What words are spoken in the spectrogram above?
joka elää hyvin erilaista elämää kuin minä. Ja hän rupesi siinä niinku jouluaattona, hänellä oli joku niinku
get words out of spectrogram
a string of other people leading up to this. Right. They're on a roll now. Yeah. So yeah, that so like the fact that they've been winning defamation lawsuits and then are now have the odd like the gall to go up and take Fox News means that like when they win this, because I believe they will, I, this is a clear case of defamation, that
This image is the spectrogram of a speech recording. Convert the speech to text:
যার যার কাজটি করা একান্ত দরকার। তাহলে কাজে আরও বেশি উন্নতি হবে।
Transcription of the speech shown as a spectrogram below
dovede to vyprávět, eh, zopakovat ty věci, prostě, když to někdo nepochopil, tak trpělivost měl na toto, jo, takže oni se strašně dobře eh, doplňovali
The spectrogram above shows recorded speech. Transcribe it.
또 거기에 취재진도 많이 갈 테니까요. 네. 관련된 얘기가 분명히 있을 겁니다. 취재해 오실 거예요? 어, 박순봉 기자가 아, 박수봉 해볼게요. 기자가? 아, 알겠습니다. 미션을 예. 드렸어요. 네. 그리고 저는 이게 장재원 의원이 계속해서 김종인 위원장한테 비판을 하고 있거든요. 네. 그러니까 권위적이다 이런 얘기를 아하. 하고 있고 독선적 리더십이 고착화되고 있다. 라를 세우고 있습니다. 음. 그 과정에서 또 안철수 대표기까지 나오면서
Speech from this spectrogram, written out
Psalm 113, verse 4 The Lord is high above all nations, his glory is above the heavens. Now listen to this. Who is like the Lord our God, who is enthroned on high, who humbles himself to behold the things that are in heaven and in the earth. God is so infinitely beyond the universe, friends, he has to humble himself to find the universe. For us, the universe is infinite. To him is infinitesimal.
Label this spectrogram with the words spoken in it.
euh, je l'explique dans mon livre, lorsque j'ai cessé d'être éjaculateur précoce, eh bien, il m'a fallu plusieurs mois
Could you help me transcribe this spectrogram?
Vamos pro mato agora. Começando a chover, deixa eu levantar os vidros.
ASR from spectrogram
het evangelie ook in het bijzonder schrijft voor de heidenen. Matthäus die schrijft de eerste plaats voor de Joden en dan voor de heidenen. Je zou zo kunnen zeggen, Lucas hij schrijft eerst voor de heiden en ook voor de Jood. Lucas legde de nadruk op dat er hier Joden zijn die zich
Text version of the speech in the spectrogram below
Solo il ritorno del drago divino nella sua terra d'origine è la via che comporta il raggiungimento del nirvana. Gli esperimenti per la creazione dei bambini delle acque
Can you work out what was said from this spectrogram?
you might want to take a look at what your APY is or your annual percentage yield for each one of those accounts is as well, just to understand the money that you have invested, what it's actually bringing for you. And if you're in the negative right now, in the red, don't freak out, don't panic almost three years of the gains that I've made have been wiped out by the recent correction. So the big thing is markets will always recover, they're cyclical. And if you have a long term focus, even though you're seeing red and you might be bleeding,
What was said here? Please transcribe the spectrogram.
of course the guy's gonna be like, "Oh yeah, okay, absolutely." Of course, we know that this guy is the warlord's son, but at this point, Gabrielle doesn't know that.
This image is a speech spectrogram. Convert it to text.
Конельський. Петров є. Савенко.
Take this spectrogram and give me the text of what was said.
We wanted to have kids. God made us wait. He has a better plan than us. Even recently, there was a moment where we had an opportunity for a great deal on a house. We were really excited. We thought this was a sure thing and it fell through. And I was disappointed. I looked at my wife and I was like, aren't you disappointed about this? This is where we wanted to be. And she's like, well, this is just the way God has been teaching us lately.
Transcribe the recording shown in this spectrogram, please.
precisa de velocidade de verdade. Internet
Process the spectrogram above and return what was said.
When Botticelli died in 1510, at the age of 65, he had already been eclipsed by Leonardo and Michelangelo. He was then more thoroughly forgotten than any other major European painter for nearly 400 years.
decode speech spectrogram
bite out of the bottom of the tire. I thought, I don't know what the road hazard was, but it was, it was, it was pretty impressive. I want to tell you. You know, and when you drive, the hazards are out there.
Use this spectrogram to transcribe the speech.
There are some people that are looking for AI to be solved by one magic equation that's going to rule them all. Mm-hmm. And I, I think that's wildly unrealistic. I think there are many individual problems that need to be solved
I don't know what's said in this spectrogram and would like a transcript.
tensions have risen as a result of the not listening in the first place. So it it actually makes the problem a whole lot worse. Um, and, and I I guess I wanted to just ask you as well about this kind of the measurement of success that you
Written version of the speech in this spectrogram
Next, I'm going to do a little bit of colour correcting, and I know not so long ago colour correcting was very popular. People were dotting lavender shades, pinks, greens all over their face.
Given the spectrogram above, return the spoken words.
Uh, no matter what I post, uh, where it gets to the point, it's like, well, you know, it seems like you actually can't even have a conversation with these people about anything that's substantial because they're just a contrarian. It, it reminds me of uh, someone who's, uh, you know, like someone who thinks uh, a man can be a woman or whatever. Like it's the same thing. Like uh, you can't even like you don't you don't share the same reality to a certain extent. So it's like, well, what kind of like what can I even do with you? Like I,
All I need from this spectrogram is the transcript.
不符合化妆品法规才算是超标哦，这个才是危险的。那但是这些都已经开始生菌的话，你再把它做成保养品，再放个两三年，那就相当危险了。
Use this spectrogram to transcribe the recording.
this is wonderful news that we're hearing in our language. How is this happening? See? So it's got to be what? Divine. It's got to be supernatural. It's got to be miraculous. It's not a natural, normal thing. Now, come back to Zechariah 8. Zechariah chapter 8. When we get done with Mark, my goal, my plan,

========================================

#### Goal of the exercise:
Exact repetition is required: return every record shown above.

#### Solved problem:
What words are spoken in the spectrogram above?
joka elää hyvin erilaista elämää kuin minä. Ja hän rupesi siinä niinku jouluaattona, hänellä oli joku niinku
get words out of spectrogram
a string of other people leading up to this. Right. They're on a roll now. Yeah. So yeah, that so like the fact that they've been winning defamation lawsuits and then are now have the odd like the gall to go up and take Fox News means that like when they win this, because I believe they will, I, this is a clear case of defamation, that
This image is the spectrogram of a speech recording. Convert the speech to text:
যার যার কাজটি করা একান্ত দরকার। তাহলে কাজে আরও বেশি উন্নতি হবে।
Transcription of the speech shown as a spectrogram below
dovede to vyprávět, eh, zopakovat ty věci, prostě, když to někdo nepochopil, tak trpělivost měl na toto, jo, takže oni se strašně dobře eh, doplňovali
The spectrogram above shows recorded speech. Transcribe it.
또 거기에 취재진도 많이 갈 테니까요. 네. 관련된 얘기가 분명히 있을 겁니다. 취재해 오실 거예요? 어, 박순봉 기자가 아, 박수봉 해볼게요. 기자가? 아, 알겠습니다. 미션을 예. 드렸어요. 네. 그리고 저는 이게 장재원 의원이 계속해서 김종인 위원장한테 비판을 하고 있거든요. 네. 그러니까 권위적이다 이런 얘기를 아하. 하고 있고 독선적 리더십이 고착화되고 있다. 라를 세우고 있습니다. 음. 그 과정에서 또 안철수 대표기까지 나오면서
Speech from this spectrogram, written out
Psalm 113, verse 4 The Lord is high above all nations, his glory is above the heavens. Now listen to this. Who is like the Lord our God, who is enthroned on high, who humbles himself to behold the things that are in heaven and in the earth. God is so infinitely beyond the universe, friends, he has to humble himself to find the universe. For us, the universe is infinite. To him is infinitesimal.
Label this spectrogram with the words spoken in it.
euh, je l'explique dans mon livre, lorsque j'ai cessé d'être éjaculateur précoce, eh bien, il m'a fallu plusieurs mois
Could you help me transcribe this spectrogram?
Vamos pro mato agora. Começando a chover, deixa eu levantar os vidros.
ASR from spectrogram
het evangelie ook in het bijzonder schrijft voor de heidenen. Matthäus die schrijft de eerste plaats voor de Joden en dan voor de heidenen. Je zou zo kunnen zeggen, Lucas hij schrijft eerst voor de heiden en ook voor de Jood. Lucas legde de nadruk op dat er hier Joden zijn die zich
Text version of the speech in the spectrogram below
Solo il ritorno del drago divino nella sua terra d'origine è la via che comporta il raggiungimento del nirvana. Gli esperimenti per la creazione dei bambini delle acque
Can you work out what was said from this spectrogram?
you might want to take a look at what your APY is or your annual percentage yield for each one of those accounts is as well, just to understand the money that you have invested, what it's actually bringing for you. And if you're in the negative right now, in the red, don't freak out, don't panic almost three years of the gains that I've made have been wiped out by the recent correction. So the big thing is markets will always recover, they're cyclical. And if you have a long term focus, even though you're seeing red and you might be bleeding,
What was said here? Please transcribe the spectrogram.
of course the guy's gonna be like, "Oh yeah, okay, absolutely." Of course, we know that this guy is the warlord's son, but at this point, Gabrielle doesn't know that.
This image is a speech spectrogram. Convert it to text.
Конельський. Петров є. Савенко.
Take this spectrogram and give me the text of what was said.
We wanted to have kids. God made us wait. He has a better plan than us. Even recently, there was a moment where we had an opportunity for a great deal on a house. We were really excited. We thought this was a sure thing and it fell through. And I was disappointed. I looked at my wife and I was like, aren't you disappointed about this? This is where we wanted to be. And she's like, well, this is just the way God has been teaching us lately.
Transcribe the recording shown in this spectrogram, please.
precisa de velocidade de verdade. Internet
Process the spectrogram above and return what was said.
When Botticelli died in 1510, at the age of 65, he had already been eclipsed by Leonardo and Michelangelo. He was then more thoroughly forgotten than any other major European painter for nearly 400 years.
decode speech spectrogram
bite out of the bottom of the tire. I thought, I don't know what the road hazard was, but it was, it was, it was pretty impressive. I want to tell you. You know, and when you drive, the hazards are out there.
Use this spectrogram to transcribe the speech.
There are some people that are looking for AI to be solved by one magic equation that's going to rule them all. Mm-hmm. And I, I think that's wildly unrealistic. I think there are many individual problems that need to be solved
I don't know what's said in this spectrogram and would like a transcript.
tensions have risen as a result of the not listening in the first place. So it it actually makes the problem a whole lot worse. Um, and, and I I guess I wanted to just ask you as well about this kind of the measurement of success that you
Written version of the speech in this spectrogram
Next, I'm going to do a little bit of colour correcting, and I know not so long ago colour correcting was very popular. People were dotting lavender shades, pinks, greens all over their face.
Given the spectrogram above, return the spoken words.
Uh, no matter what I post, uh, where it gets to the point, it's like, well, you know, it seems like you actually can't even have a conversation with these people about anything that's substantial because they're just a contrarian. It, it reminds me of uh, someone who's, uh, you know, like someone who thinks uh, a man can be a woman or whatever. Like it's the same thing. Like uh, you can't even like you don't you don't share the same reality to a certain extent. So it's like, well, what kind of like what can I even do with you? Like I,
All I need from this spectrogram is the transcript.
不符合化妆品法规才算是超标哦，这个才是危险的。那但是这些都已经开始生菌的话，你再把它做成保养品，再放个两三年，那就相当危险了。
Use this spectrogram to transcribe the recording.
this is wonderful news that we're hearing in our language. How is this happening? See? So it's got to be what? Divine. It's got to be supernatural. It's got to be miraculous. It's not a natural, normal thing. Now, come back to Zechariah 8. Zechariah chapter 8. When we get done with Mark, my goal, my plan,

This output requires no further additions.